Last night I caught a few minutes of The Muppet Christmas Carol on television and marveled once again at how the story written so many years ago by Charles Dickens keeps getting told and retold in so many different forms. A year ago in this space I observed that even the John Mortimer short story Rumpole and the Christmas Spirit, so different from the Dickens tale, can nevertheless be seen as a variation on the Dickens formula. What might Dickens have thought had he been visited by the Ghost of Christmas Future and allowed to see how his creation would evolve over time?
Other classic stories similarly get retold in so many different ways. I am thinking particularly of the Greek myths and the Grimm fairy tales, but there are plenty of other examples. And at Christmas we must also mention the original story, the Nativity, which is still reenacted thousands of times each year at this time, usually with children in the starring roles.
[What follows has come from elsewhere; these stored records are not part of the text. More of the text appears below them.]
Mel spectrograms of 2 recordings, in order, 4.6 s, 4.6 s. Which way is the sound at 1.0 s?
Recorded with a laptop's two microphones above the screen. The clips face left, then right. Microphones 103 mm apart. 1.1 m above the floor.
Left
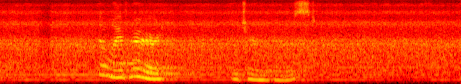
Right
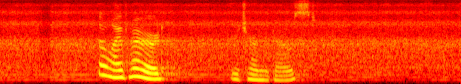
70° right (ahead or behind).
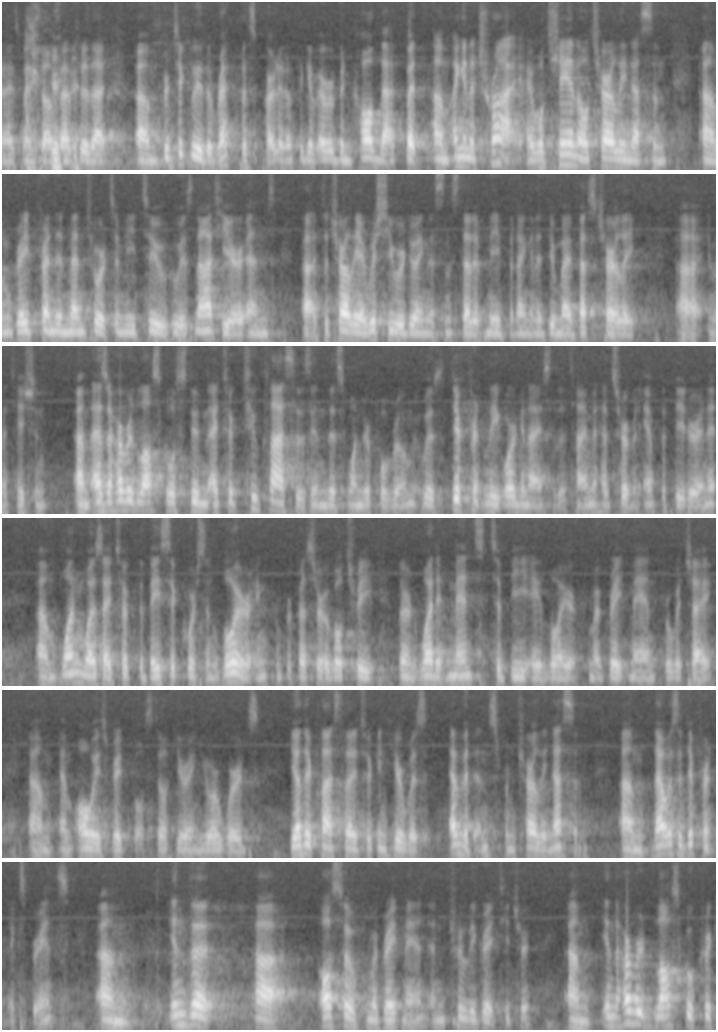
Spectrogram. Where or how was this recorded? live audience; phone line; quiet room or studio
live audience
The December issue of Christianity Today includes an article by Sarah Arthur called "Have Yourself a Merry Kitschy Christmas" about the many variations on the basic Nativity set that have been created. Some might strike purists as sacrilegious, such as those featuring superheroes or, in the Meat Nativity, bacon and sausages on a bed of hash browns. This doesn't bother Arthur, however. Whether Wonder Woman or a little girl in her bathrobe portrays Mary doesn't really matter. What's important, as in the case of A Christmas Carol performed by Muppets, is the story itself.